In his popular book, Jesus + Nothing = Everything, Tullian Tchividjian gives many great explanations of what God’s grace means for sinners like us. This book constantly focuses the reader on Jesus’ saving work. There are quite a few helpful and encouraging words in this book. But it’s not on my recommended reading list. Why? Because I don’t think Tchividjian’s description of sanctification is clearly confessional and biblical. Don’t overreact here; I’m not saying the book is heretical, horrible, or an attack on the gospel. I’m simply saying the description of sanctification is unhelpful. For example, here are some quotes from pages 95-96:
“Sanctification is the daily hard work of getting back to the reality of our justification. It’s going back to the certainty of our objectively secured pardon in Christ and hitting the refresh button a thousand times a day.”

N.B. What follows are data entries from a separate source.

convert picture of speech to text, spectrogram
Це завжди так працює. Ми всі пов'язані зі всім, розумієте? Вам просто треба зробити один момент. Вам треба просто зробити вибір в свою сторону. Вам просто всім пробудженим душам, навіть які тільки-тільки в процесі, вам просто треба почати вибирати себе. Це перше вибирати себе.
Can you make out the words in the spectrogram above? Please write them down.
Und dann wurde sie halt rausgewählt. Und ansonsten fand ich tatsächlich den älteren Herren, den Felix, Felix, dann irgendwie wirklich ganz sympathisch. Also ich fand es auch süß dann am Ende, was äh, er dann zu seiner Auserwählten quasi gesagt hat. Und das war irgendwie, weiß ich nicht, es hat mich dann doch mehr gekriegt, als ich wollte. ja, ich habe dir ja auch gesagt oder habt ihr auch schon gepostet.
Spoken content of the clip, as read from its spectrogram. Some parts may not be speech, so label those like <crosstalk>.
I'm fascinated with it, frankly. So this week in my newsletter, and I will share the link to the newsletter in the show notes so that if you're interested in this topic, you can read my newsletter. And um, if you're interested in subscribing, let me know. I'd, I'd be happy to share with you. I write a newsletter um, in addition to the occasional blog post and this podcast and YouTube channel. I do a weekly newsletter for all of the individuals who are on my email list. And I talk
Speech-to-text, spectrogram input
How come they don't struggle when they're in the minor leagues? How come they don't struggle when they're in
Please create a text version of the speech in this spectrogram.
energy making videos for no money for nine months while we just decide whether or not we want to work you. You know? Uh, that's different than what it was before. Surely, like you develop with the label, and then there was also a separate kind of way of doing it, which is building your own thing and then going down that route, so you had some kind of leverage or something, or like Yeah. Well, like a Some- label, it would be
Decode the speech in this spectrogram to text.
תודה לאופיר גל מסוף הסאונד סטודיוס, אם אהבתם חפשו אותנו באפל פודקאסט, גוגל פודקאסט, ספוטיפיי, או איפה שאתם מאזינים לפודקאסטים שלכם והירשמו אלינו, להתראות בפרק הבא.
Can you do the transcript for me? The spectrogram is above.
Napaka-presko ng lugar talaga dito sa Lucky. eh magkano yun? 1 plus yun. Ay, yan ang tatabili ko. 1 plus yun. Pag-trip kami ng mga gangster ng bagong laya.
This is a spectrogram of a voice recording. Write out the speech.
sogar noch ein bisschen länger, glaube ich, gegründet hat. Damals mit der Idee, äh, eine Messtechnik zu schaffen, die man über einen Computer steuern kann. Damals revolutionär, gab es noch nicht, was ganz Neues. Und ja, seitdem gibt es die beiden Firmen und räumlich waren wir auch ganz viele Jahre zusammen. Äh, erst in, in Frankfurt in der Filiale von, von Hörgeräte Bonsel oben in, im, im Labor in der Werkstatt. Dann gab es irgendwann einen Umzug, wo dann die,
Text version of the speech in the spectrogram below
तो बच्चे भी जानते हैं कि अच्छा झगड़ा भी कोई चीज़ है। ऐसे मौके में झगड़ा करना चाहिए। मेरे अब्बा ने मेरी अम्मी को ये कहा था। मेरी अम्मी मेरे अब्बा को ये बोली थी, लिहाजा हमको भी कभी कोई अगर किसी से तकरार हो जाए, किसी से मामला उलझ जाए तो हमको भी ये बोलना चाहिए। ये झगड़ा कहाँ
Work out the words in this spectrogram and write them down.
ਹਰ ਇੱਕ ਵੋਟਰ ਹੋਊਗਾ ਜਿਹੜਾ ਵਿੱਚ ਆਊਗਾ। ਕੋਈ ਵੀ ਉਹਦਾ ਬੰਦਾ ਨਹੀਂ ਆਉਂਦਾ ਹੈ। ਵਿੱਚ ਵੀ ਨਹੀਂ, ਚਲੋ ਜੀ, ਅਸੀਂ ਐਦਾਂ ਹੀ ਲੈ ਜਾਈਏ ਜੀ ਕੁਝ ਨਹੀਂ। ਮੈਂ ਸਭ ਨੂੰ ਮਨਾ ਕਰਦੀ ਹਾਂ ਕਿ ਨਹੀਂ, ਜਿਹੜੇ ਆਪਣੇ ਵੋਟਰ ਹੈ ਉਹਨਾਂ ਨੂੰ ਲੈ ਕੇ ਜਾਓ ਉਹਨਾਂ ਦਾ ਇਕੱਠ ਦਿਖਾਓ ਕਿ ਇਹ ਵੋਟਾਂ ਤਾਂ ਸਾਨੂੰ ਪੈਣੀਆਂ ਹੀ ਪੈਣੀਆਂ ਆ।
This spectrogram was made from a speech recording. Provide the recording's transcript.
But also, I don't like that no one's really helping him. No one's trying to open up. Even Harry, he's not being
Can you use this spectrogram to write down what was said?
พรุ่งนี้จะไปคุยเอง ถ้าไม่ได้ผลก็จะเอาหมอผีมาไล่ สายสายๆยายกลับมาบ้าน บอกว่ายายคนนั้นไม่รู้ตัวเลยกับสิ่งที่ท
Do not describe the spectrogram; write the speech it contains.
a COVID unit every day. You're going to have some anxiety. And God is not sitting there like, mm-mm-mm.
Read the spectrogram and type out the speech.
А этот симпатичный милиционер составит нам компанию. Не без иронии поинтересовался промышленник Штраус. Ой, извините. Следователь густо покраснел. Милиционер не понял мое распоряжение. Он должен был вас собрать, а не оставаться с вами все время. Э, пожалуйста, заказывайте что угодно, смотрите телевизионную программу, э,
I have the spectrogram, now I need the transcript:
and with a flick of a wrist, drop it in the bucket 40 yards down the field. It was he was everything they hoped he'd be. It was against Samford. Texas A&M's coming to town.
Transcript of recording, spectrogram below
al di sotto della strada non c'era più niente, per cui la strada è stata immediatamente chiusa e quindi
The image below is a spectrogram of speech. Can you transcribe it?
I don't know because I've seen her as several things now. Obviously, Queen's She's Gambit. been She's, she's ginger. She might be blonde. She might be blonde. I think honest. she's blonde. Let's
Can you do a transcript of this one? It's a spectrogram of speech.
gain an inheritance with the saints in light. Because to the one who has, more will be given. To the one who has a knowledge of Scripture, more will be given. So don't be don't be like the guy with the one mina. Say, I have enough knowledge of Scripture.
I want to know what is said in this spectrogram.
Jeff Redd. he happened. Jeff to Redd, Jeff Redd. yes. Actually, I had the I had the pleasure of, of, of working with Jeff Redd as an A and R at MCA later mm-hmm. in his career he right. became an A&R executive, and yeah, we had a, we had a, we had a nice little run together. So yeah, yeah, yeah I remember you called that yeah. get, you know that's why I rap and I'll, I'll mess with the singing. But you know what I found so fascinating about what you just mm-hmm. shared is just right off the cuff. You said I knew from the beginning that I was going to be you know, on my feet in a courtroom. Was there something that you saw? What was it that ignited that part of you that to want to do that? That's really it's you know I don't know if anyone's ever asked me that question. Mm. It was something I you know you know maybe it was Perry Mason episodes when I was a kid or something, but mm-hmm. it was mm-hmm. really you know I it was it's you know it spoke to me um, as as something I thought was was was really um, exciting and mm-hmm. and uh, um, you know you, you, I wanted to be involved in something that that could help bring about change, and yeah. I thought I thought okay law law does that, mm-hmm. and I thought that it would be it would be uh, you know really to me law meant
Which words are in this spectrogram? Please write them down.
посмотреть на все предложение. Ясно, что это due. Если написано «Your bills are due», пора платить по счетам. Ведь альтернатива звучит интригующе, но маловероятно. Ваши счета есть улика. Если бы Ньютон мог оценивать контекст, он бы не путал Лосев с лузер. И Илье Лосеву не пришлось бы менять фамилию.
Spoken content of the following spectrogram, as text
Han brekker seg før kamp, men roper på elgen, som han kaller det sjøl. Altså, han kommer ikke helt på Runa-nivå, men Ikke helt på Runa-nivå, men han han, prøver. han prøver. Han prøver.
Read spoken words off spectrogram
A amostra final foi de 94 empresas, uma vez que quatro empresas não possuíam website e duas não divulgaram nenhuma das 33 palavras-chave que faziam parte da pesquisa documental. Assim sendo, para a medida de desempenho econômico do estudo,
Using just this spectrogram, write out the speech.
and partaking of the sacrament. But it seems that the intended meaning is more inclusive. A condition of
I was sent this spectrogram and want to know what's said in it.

“The hard work of Christian growth, therefore, is to think less of ourselves and our performance and more of Jesus and his performance for us.”
“Think of what Paul tells us in Philippians 2:12: ‘Work out your own salvation with fear and trembling.’ We’ve got work to do…What precisely is Paul exhorting us to do? He goes on to explain: ‘For it is God who works in you, both to will and to work for his good pleasure’ (v. 13). God works his work in you, which is the work already accomplished by Christ. Our hard work, therefore, means coming to a greater understanding of his work.”
The Reformed confessions and catechisms talk about sanctification quite a bit. But they don’t talk about sanctification as “getting back to the reality of our justification,” or, “coming to a greater understanding of [Christ’s] work.” These statements probably fit better in the discussion of true faith (i.e. WLC Q/A 72, HC Q/A 60-61), but they are not Reformed ways to speak about sanctification.
How do the confessions and catechisms talk about sanctification? Well, first of all sanctification is about the Christian obeying God’s law out of gratitude for salvation and new life in Christ (HC Q/A 32-115). Second, sanctification has to do with dying to sin and living according to righteousness (WLC Q/A 75, HC Q/A 88-90). Also, the confessions mention in the discussions of sanctification our good works as “fruits and evidences of a true and lively faith” (WCF 16.2). We can gain assurance of our faith from the fruits of our faith. The confessions and catechisms say more about sanctification; this is just a summary (for biblical references, see the proof texts of the confessions given). But certainly sanctification is not “getting back to the reality of our justification.”
I don’t want to throw Tchividjian under the bus here. I haven’t read anything else he’s written and I don’t follow his ministry at all. Maybe he’s clarified this elsewhere. I just wanted to point this out, echoing what Mark Jones said in Antinomianism (p. 111-121), that we should be careful when speaking about biblical truths and doctrines. Rhetoric and hyperbole might sound good and grab attention, but we need to work hard to be precise and accurate in our language. I believe the Reformed confessions and catechisms do a nice job of biblically describing justification, faith, and sanctification, even if the statements in them are not popular, trendy, or twitterable. If we want to be biblical and confessional, I’d say let’s do our best to use biblical and confessional language.
“What is sanctification? Sanctification is the work of God’s free grace (Ezek. 36:27, Phil. 2:13, 2 Thes. 2:13), whereby we are renewed in the whole man after the image of God (2 Cor. 5:17, Eph. 4:23-24, 1 Thess. 5:23), and are enabled more and more to die unto sin, and live unto righteousness (Ezek. 36:25-27, Rom. 6:4, 6, 12-14, 2 Cor. 7:1, 1 Pet. 2:24) (WSC Q/A 35).”